All throughout Friday night it rained off and on until Saturday morning. The weather eventually cleared up again and we mingled with our neighbors, exchanging stories from Day 1 and much more. Since we didn’t have tickets for Day 2 and Day 3, we were planning on just chilling out for the remaining part of the weekend with intentions to simply enjoy the Dreamville camping experience.
The rain drastically changed the camping experience. Suddenly campsites were full of mud and even tents flooded. We woke up to our neighbors wringing out their clothes and removing everything from their tent, while their air-mattress floated on inches of rain water. The free wifi-hotspot area had the most foot-traffic from people trying to get passwords and access codes for the internet. You carefully had to make your way through the mud, and into the wifi area. Mostly local Belgium kids came prepared with rain clothes and rain boots, but majority of us foreigners – brought tennis shoes and flip flops, which didn’t provide much protection from the rain.
Here are some tents in DreamVille… Here is the SAME location of tents Saturday morning after the storm Friday night. Notice the guy fishing in the back of the lake…
People would wait in the dirty mud to shower, then would have to walk back into the mud after they cleaned their bodies. It was pretty gross. This group was constantly BBQing – each time we walked past their campsite they always had something new on the grill. This time it was their wet muddy shoes.
After having been in the muddy realms of DreamVille, we quickly were on the prowl for tickets to get back into the festival! We kept our eyes and ears alert for anyone selling their tickets, but the tickets we had come across were outrageously overpriced…people wanted anywhere from 300-900 Euro for tickets! We knew that we would likely find better deals for Sunday, Day 3 tickets for cheap, so we patiently waited.

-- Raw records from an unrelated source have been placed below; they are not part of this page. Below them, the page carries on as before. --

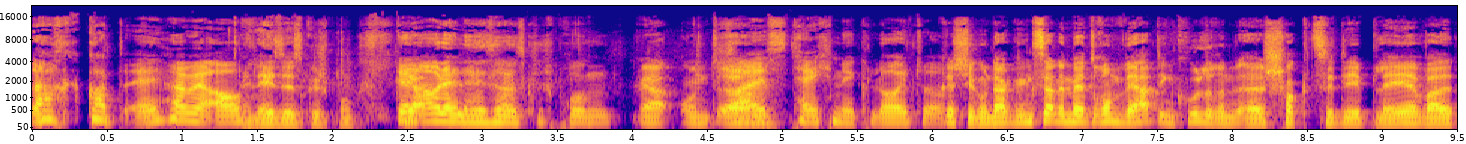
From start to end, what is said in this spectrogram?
ach Gott, ey, hör mir auf. Der Laser ist gesprungen. Genau, Ja, der Laser ist gesprungen. ja und ähm, Scheiß Technik, Leute. Richtig, und da ging es dann immer drum, wer hat den cooleren äh, Schock-CD-Player, weil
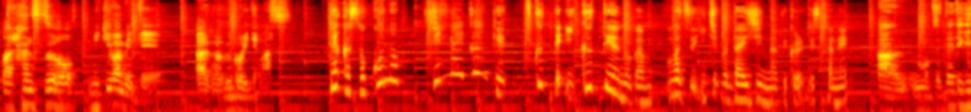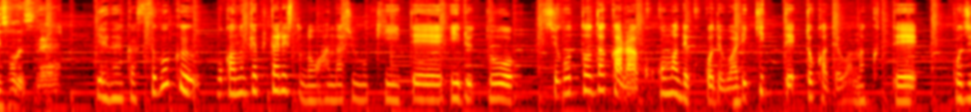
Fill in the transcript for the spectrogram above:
バランスを見極めて、あの、動いてます。なんかそこの信頼関係作っていくっていうのがまず一番大事になってくるんですかね？あもう絶対的にそうですね。いやなんかすごく他のキャピタリストのお話も聞いていると仕事だからここまでここで割り切ってとかではなくてご自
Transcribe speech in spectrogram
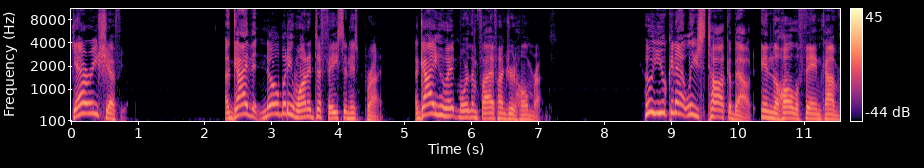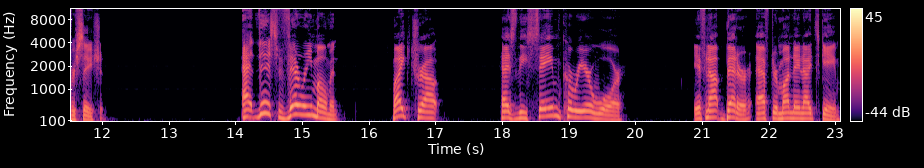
Gary Sheffield, a guy that nobody wanted to face in his prime, a guy who hit more than 500 home runs, who you can at least talk about in the Hall of Fame conversation. At this very moment, Mike Trout has the same career war if not better, after Monday night's game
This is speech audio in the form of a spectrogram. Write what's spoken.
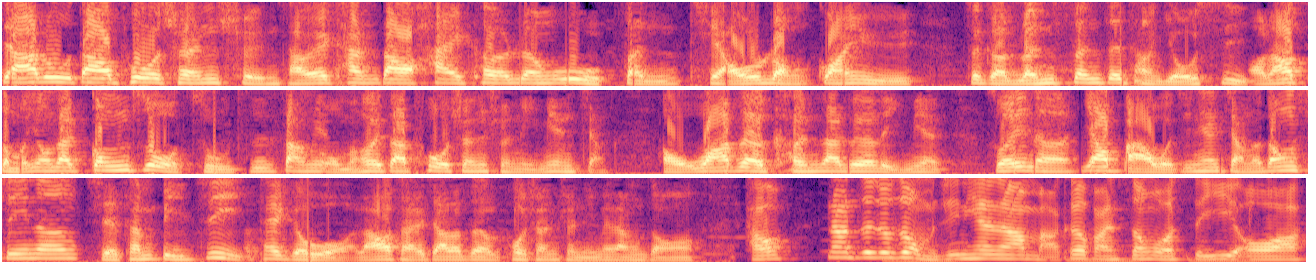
加入到破圈群才会看到骇客任务整条龙关于。这个人生这场游戏，好，然后怎么用在工作组织上面，我们会在破圈群里面讲，好，挖这个坑在这个里面，所以呢，要把我今天讲的东西呢写成笔记，tag 我，然后才会加到这个破圈群里面当中哦。好，那这就是我们今天呢马克凡生活 CEO 啊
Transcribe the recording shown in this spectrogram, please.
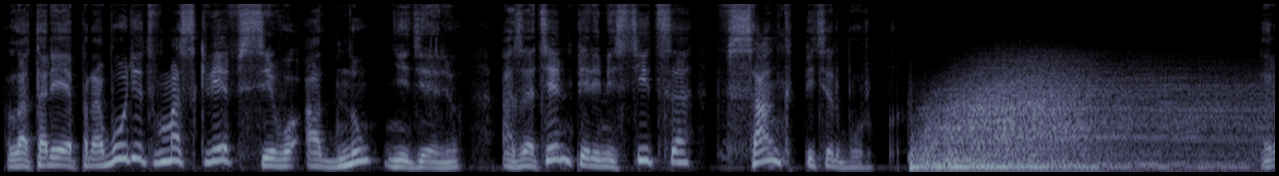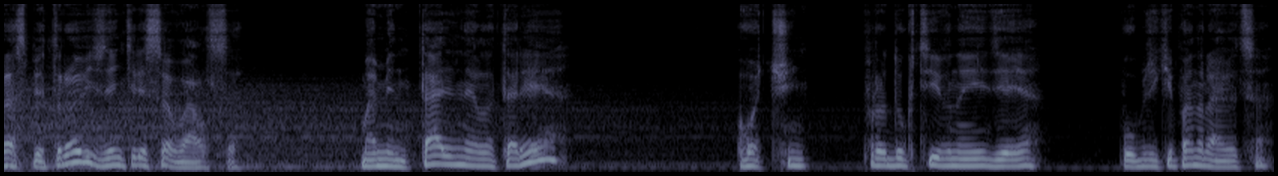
лотерея пробудет в Москве всего одну неделю, а затем переместится в Санкт-Петербург. Распетрович заинтересовался. Моментальная лотерея? Очень продуктивная идея. Публике понравится.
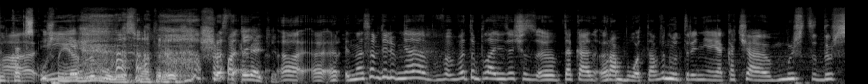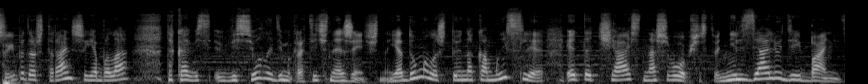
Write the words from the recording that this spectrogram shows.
А, Как скучно я живу, я смотрю. Шапокляки. э, э, на самом деле у меня в, этом плане сейчас такая работа внутренняя, я качаю мышцы души, потому что раньше я была такая веселая, демократичная женщина. Я думала, что инакомыслие — это часть нашего общества. Нельзя людей банить.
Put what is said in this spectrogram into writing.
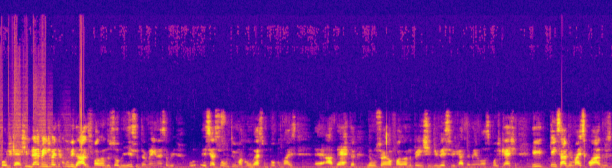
podcast. Em breve a gente vai ter convidados falando sobre isso também, né? Sobre esse assunto e uma conversa um pouco mais é, aberta, não só eu falando, para a gente diversificar também o nosso podcast e quem sabe mais quadros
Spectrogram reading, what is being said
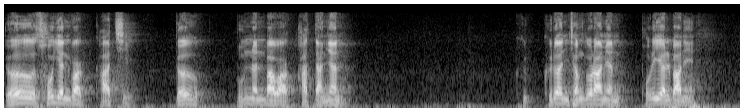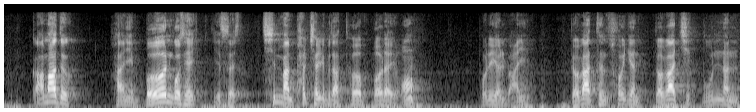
너 소견과 같이 너 묻는 바와 같다면 그, 그런 정도라면 보리열반이 까마득하니 먼 곳에 있어 10만 8천리보다 더 멀어요. 보리열반이 너 같은 소견, 너같이 묻는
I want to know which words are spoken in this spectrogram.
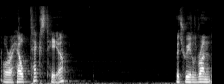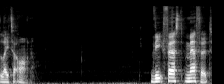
or a help text here, which we'll run later on. The first method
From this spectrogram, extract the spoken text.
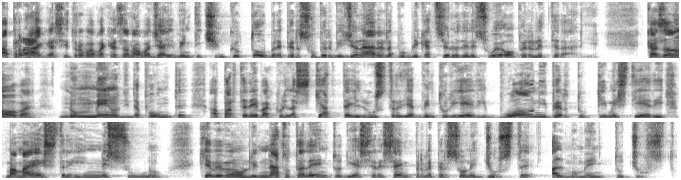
A Praga si trovava Casanova già il 25 ottobre per supervisionare la pubblicazione delle sue opere letterarie. Casanova, non meno di Da Ponte, apparteneva a quella schiatta illustre di avventurieri buoni per tutti i mestieri, ma maestri in nessuno, che avevano l'innato talento di essere sempre le persone giuste al momento giusto.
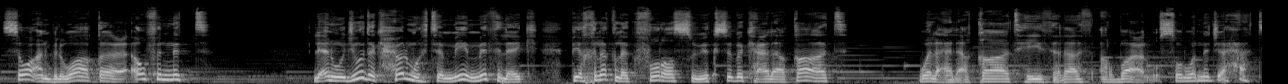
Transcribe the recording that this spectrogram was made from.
سواء بالواقع أو في النت. لأن وجودك حول مهتمين مثلك بيخلق لك فرص ويكسبك علاقات والعلاقات هي ثلاث أرباع الوصول والنجاحات.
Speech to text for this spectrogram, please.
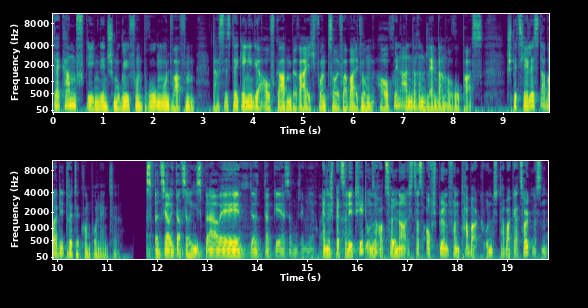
Der Kampf gegen den Schmuggel von Drogen und Waffen, das ist der gängige Aufgabenbereich von Zollverwaltung auch in anderen Ländern Europas. Speziell ist aber die dritte Komponente. Eine Spezialität unserer Zöllner ist das Aufspüren von Tabak und Tabakerzeugnissen.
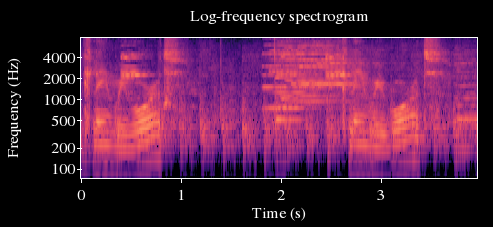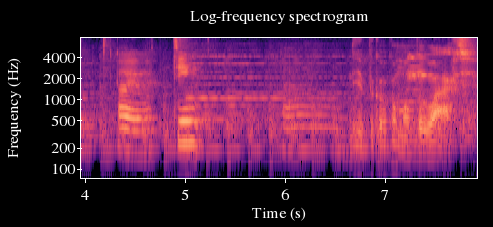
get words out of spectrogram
Claim reward. Claim reward. Oh, je moet 10. Oh. Die heb ik ook allemaal bewaard.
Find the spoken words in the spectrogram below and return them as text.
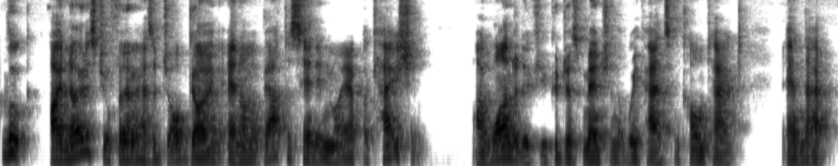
look, I noticed your firm has a job going and I'm about to send in my application. I wondered if you could just mention that we've had some contact and that,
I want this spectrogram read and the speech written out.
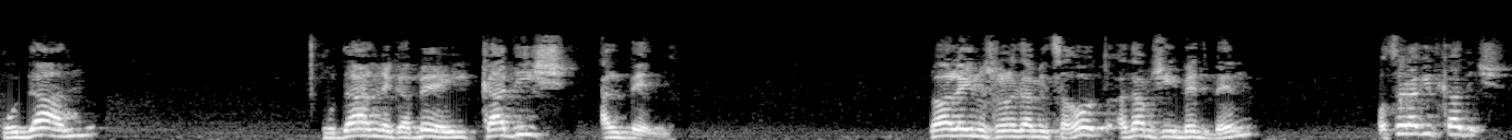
הוא דן, הוא דן לגבי קדיש על בן. לא עלינו שלא נדע מצרות, אדם שאיבד בן, רוצה להגיד קדיש.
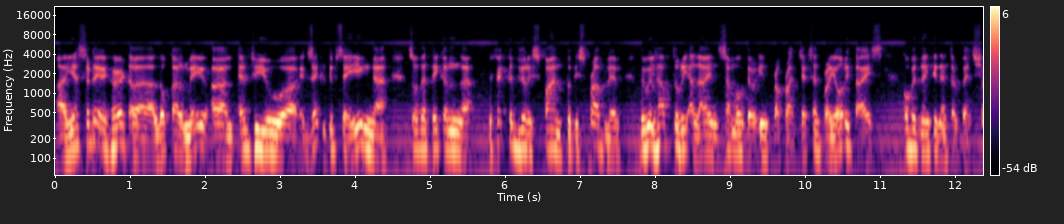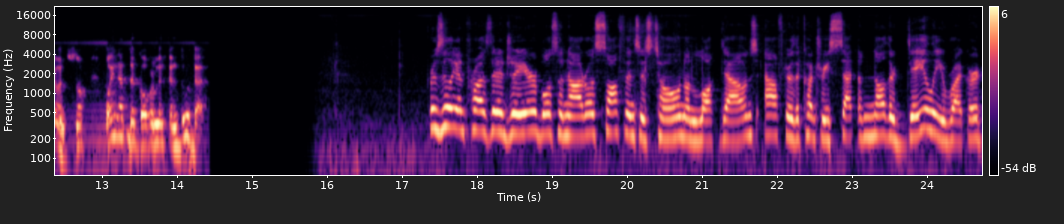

During a bit of down time Jessica played a racing game and won, she scored a fresh new tank top. Since we have been traveling with such little amount of clothes it was nice to get something so fresh and so clean. Plus – it had her favorite animal on it, an elephant! That got us both excited for Thailand. Jessica got creative and painted a couple signs to help get us tickets. She used her only bottle of nail polish and donated it to our “find me tickets” cause. Surprisingly these signs worked really REALLY well. We had about 15 different people approach us on Sunday and we were able to pickup tickets for 75 Euro each! We got our new wristbands (blue and yellow) and we rushed back to camp to gather our festival gear and headed right into the festival. Some of our favorite DJs were playing today, so we had to make it quick!
We stayed in this spot for the next 3 hours and eventually made our way to the front row for Mogwai and Kaskade. We got to the front row and had the time of our lives! Being that close made everything worth it. We even made it onto Tomorrowland’s TV live stream and friends back home were able to see us having a blast. Day 3 came to an end – we packed up camp and started our journey to Paris, France.